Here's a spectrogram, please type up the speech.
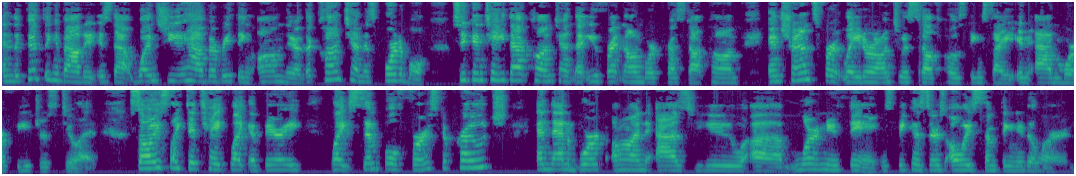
And the good thing about it is that once you have everything on there, the content is portable. So you can take that content that you've written on WordPress.com and transfer it later onto a self hosting site and add more features to it. So I always like to take like a very like simple first approach and then work on as you um, learn new things because there's always something new to learn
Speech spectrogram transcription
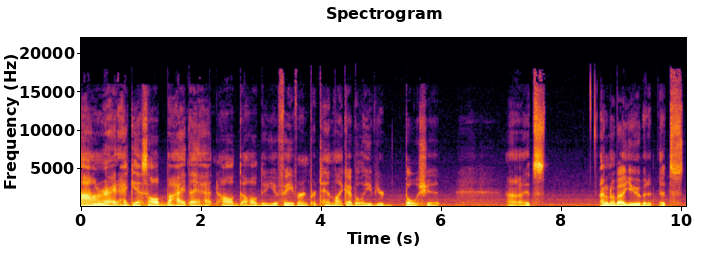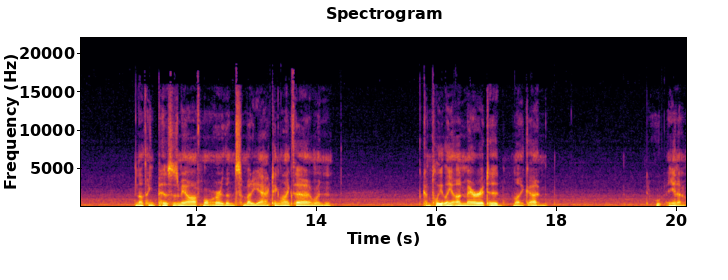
all right, I guess I'll buy that. I'll I'll do you a favor and pretend like I believe your bullshit. Uh, it's I don't know about you, but it, it's nothing pisses me off more than somebody acting like that when completely unmerited, like I'm, you know,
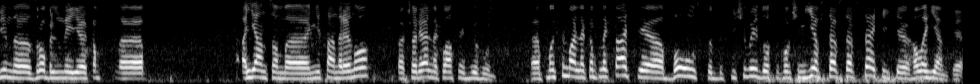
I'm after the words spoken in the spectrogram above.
Він зроблений альянсом е, Nissan Renault, так що реально класний двигун. Е, Максимальна комплектація, Bose, безключовий доступ. В общем, є все-все-все, тільки галогенки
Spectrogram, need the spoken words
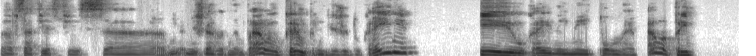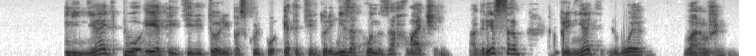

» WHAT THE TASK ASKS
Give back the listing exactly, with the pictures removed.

» TASK RESULT
Here's a spectrogram, please type up the speech.
And the good thing about it is that once you have everything on there, the content is portable. So you can take that content that you've written on WordPress.com and transfer it later onto a self hosting site and add more features to it. So I always like to take like a very like simple first approach and then work on as you um, learn new things because there's always something new to learn
Speech spectrogram transcription
all right, I guess I'll buy that. I'll I'll do you a favor and pretend like I believe your bullshit. Uh, it's I don't know about you, but it, it's nothing pisses me off more than somebody acting like that when completely unmerited, like I'm, you know,
I'm after the words spoken in the spectrogram above.
Він зроблений альянсом е, Nissan Renault, так що реально класний двигун. Е, Максимальна комплектація, Bose, безключовий доступ. В общем, є все-все-все, тільки галогенки
Spectrogram, need the spoken words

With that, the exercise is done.